  1. Do they make mistakes or do they overlook cruelty. Some of these prosecutors just want to make a name for themselves and don't care who they step on to get to the top. It's sad that not everyone can afford adequate legal council to combat this obstruction of justice. If I had a voice I would use it to help all people.

  2. Having witnessed wrongful conviction due to a broken legal system first hand I feel that the system extorts pleas in exchage for expediancy and political gain. Cases take on a life of their own which frequently has very little to do with what actually happened . It is compounded by the attitude that convicted criminals deserve what they get while in prison with no care about the responsibilities of warehousing human beings who have already, in many cases, been victims themselves. Labeling seems to allow people to view prisoners as things and not people. This system needs to be changed. It is the most uncivilized thing I have ever witnessed. deb

  3. I dont understand why prosecutors', the detectives who investigate the cases and submit false evidence or hide evidence, the DA's and the witnesses who have been offered deals to give false testimony in court for their own freedom, dont have any accountability in these proven innocent cases. They should all be put before the court themselves.

  4. Most guilty people are guilty of something…maybe not as charged, but something. Most criminal lawyers will tell you they have never had a truly innocent client.

      • Which prison…a very fascist comment, matey…are you sure you should be on this website. Meself, I'm just an anarchist and a pirate…Arrrr!!

  5. The system is very flawed. There is no question about it. I don't know how you can even trust a system that still uses the capital punishment.

  6. This is a very big problem. I can understand some mistakes, but these numbers are very bad.
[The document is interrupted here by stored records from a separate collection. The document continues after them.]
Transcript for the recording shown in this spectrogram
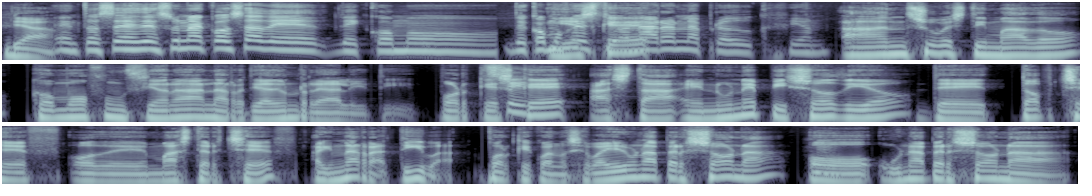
Ya. Entonces, es una cosa de, de cómo, de cómo Y es que- gestionaron la producción. Han subestimado cómo funciona la narrativa de un reality. Porque Sí. es que hasta en un episodio de Top Chef o de Masterchef hay narrativa. Porque cuando se va a ir una persona o una persona,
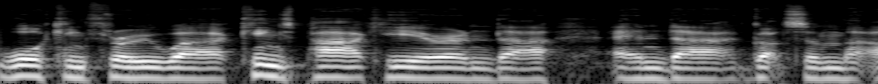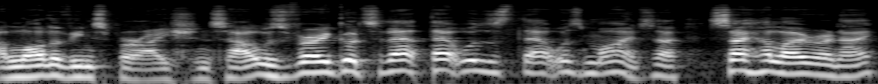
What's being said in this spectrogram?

And I'm sure the people who suffer because of this don't get anything back except for some apologies.